RÜGEN, GERMANY’S LARGEST island, lies where the eastern Ostsee opens up into the Baltic. Closer to both Sweden and Denmark than to Hamburg, the island has remained remarkably untouched over centuries of changing rule: first claimed by Denmark, it was successively given to the kingdoms of Pomerania and Swedish Pomerania before being claimed by Prussia in 1815, after which it remained under continental Germanic rule.
In the early 20th century through the Nazi and DDR periods, the island’s rustic harbors and rocky promenades emerged as an early source of seaside and spa tourism. The massive, abandoned block housing of Prora on the isthmus just south of Jasmund—intended as a seaside retreat for elite members of the Reich and left incomplete at the end of WWII—remains one of the most striking examples of Nazi architectural folly (though it will soon take on a strange late-capitalist afterlife as the Neues Prora development).

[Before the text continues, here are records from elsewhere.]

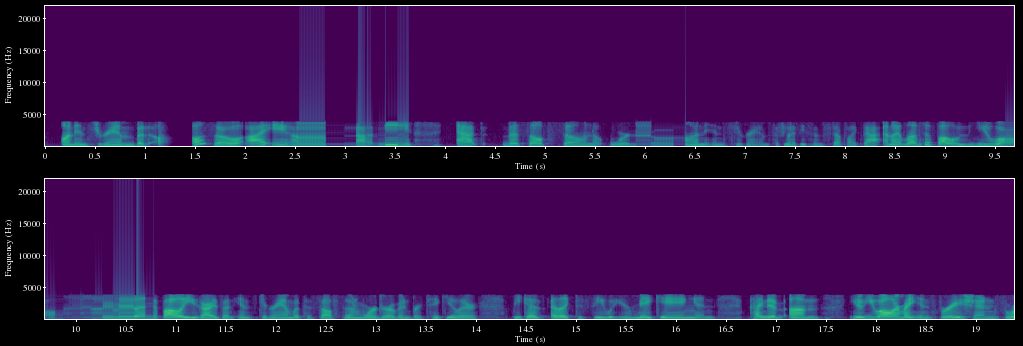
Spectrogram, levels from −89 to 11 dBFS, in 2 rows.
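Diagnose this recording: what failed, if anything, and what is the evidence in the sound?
The jitter buffer ran dry from 1.14 to 1.49 s, likely because packets were held up on the network. This call audio freeze continues the last sound as a fading buzz that drops to silence for about 0.21 s. The speech then resumes where it stopped, delayed by 0.33 s.

In the buffer stage, new audio likely arrived too seldom, so the receiver looped short fragments. This caused robotic sound from repeated short buffers at 2.55–3.62 s, 5.86–6.40 s (after "at the self sewn") and 9.60–10.77 s (before "to follow you guys"). The 66.8 Hz metallic buzz fits repeats of roughly 15 ms. The middle stretch is entirely looped, and the others mostly are.

The jitter buffer then held too much audio and trimmed pitch periods to catch up. This jitter buffer speed-up runs at 139% from 7.20 to 7.73 s, dropping about 0.2 s, and at 104% from 8.14 to 9.06 s. 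It runs at 107% from 16.04 to 18.07 s, between "to see what you're" and "are my". The speech is hurried at unchanged pitch in the first and last of these.

A late packet left the buffer empty at 9.15–9.25 s. This short stall from a late packet stretches the last sound for 76 ms, giving a held moment with a slight buzz or dip before playback continues with nothing lost. It sits within the G.711 call path's 4 kHz bandwidth.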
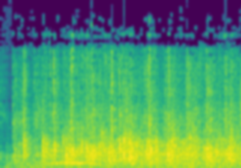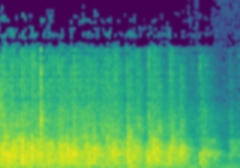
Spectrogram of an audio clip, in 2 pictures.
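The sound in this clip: Audience applause at a gathering: dense, continuous clapping from many hands that holds at a fairly even level for about six seconds before easing off, heard alone without talk.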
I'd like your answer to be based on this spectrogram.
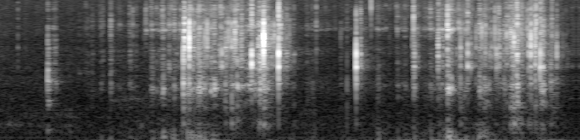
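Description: A solid, dry cream-colored oval bar of soap with an embossed logo, held in a hand with long nails, is scraped and shaved with a black-bladed utility knife. The blade makes quiet, bright, crisp scraping and crackling rasps in short bursts with no ring after each stroke.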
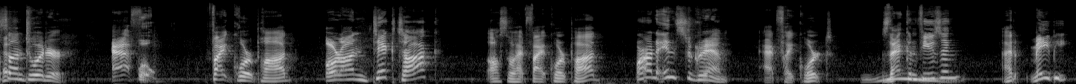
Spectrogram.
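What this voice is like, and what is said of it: Pro wrestler voice morphing into Kermit. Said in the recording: “I shouldn't do that voice... From like a pro wrestler to Kermit the Frog... Morphed... I slowly became myself. I like deflated.”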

The “Colossus of Prora”, seaside view. Photo by Steffen Löwe [Public domain], via Wikimedia Commons
The never-completed North Wing in 2011. Photo by Wusel007 under Creative Commons
The white chalk cliffs of eastern Rügen, first made famous by Caspar David Friedrich, face the Baltic from the island’s northeastern shore. They are part of Nationalpark Jasmund, Germany’s smallest and newest national park, created in 1990 during the final days of the DDR prior to reunification. While the Doveresque cliffs are certainly striking, the primeval beech forests that sit atop them provide an equally otherworldly sight.
Coastal access points are few and far between, particularly since a landslide in 2016 wiped out the cliffside descent from the Königstuhl, and those that remain often have steep, ladder-like wooden staircases. The beaches themselves are starkly beautiful, with rounded stones that are either partially or entirely chalk-white.
The port town of Sassnitz, at the southern border of Jasmund, offers bus and hiking access to the park and plenty of options for overnight stays. Its architecture varies wildly, from centuries-old stone buildings to elegant wooden seaside villas to DDR brutalism (including the imposing Hotel Rügen), along with an appropriate smattering of post-reunification blight.
The Sassnitz Stubnitz Lichtspiele, built in 1958 and now mostly abandoned.
The Sassnitz Lighthouse